ACTIVITY>
In the records below, the relevant part opens with the line containing "Give me the" and closes with the line containing "Would you type"; print that part exactly and only, without its pictures.

DATA SHOWN>
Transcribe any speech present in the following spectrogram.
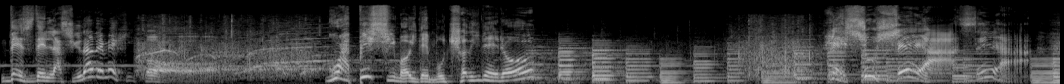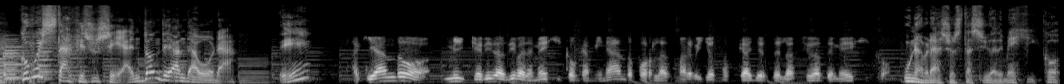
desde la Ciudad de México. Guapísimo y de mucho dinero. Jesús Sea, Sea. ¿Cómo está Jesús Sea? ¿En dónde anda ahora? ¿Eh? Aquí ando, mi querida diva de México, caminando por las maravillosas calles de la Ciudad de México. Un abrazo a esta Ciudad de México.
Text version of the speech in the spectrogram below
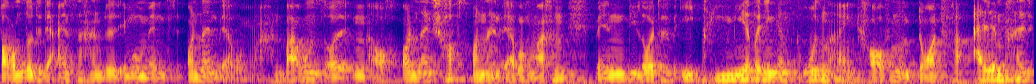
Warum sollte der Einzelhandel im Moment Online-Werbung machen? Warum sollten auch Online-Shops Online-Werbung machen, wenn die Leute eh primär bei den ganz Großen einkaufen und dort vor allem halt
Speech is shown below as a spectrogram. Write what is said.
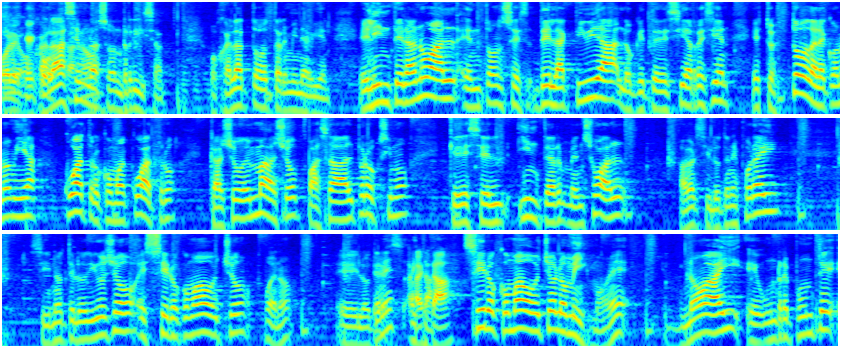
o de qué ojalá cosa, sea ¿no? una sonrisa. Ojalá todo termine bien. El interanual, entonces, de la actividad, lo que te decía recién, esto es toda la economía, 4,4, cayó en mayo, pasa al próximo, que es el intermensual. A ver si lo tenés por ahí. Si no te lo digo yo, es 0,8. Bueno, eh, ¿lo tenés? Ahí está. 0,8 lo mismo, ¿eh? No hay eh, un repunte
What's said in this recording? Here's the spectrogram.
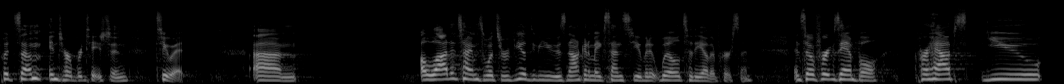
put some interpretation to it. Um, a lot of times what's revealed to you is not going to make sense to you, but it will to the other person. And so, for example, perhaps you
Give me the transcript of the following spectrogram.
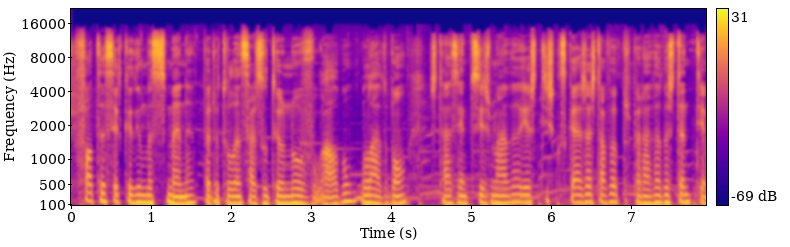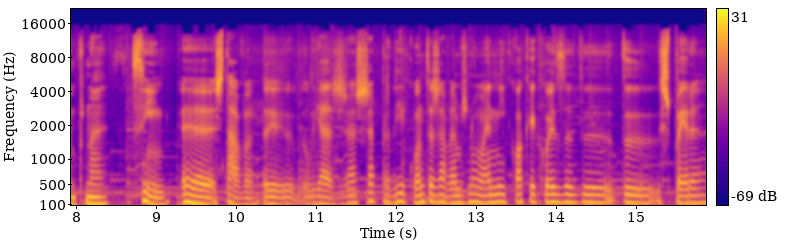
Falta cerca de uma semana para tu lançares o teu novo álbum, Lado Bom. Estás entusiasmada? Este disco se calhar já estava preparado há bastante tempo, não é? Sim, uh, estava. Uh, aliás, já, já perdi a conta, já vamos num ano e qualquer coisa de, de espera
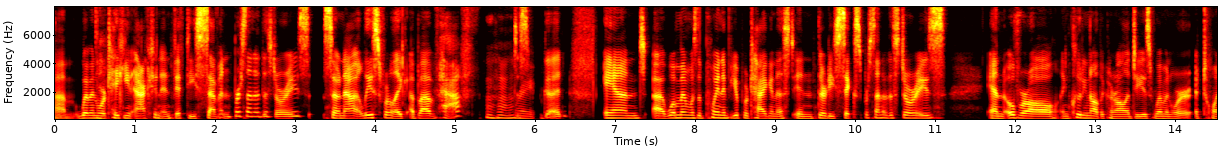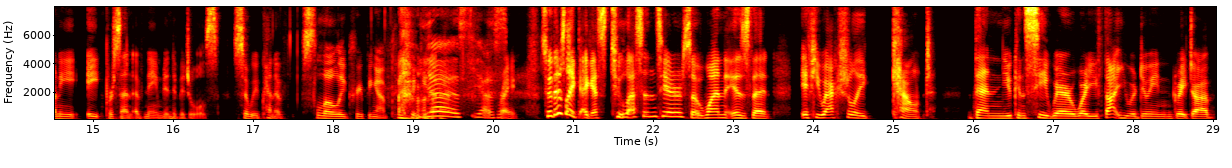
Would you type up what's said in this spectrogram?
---
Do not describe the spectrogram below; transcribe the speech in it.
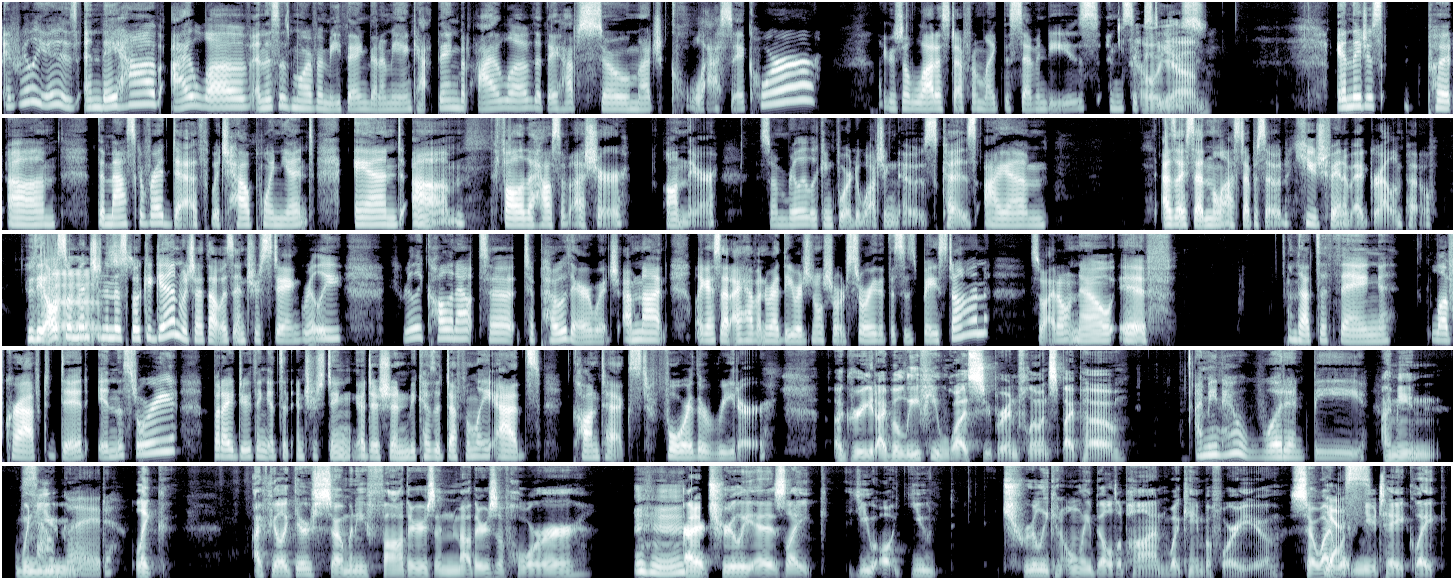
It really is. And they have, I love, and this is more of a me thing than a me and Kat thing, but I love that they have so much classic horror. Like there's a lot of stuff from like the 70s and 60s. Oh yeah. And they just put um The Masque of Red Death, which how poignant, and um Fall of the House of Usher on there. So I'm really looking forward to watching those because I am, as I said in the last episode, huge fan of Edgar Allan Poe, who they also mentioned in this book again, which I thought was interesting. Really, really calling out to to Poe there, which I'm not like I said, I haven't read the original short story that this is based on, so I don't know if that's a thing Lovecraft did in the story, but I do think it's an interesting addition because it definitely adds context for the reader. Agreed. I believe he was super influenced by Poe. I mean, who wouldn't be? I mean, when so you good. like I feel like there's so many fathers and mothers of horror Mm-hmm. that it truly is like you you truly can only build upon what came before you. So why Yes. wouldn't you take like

RESPONSE TO THIS EXERCISE>
Give me the transcript of the following spectrogram.
Falta cerca de uma semana para tu lançares o teu novo álbum, Lado Bom. Estás entusiasmada? Este disco se calhar já estava preparado há bastante tempo, não é? Sim, uh, estava. Uh, aliás, já, já perdi a conta, já vamos num ano e qualquer coisa de, de espera
Would you type up what's said in this spectrogram?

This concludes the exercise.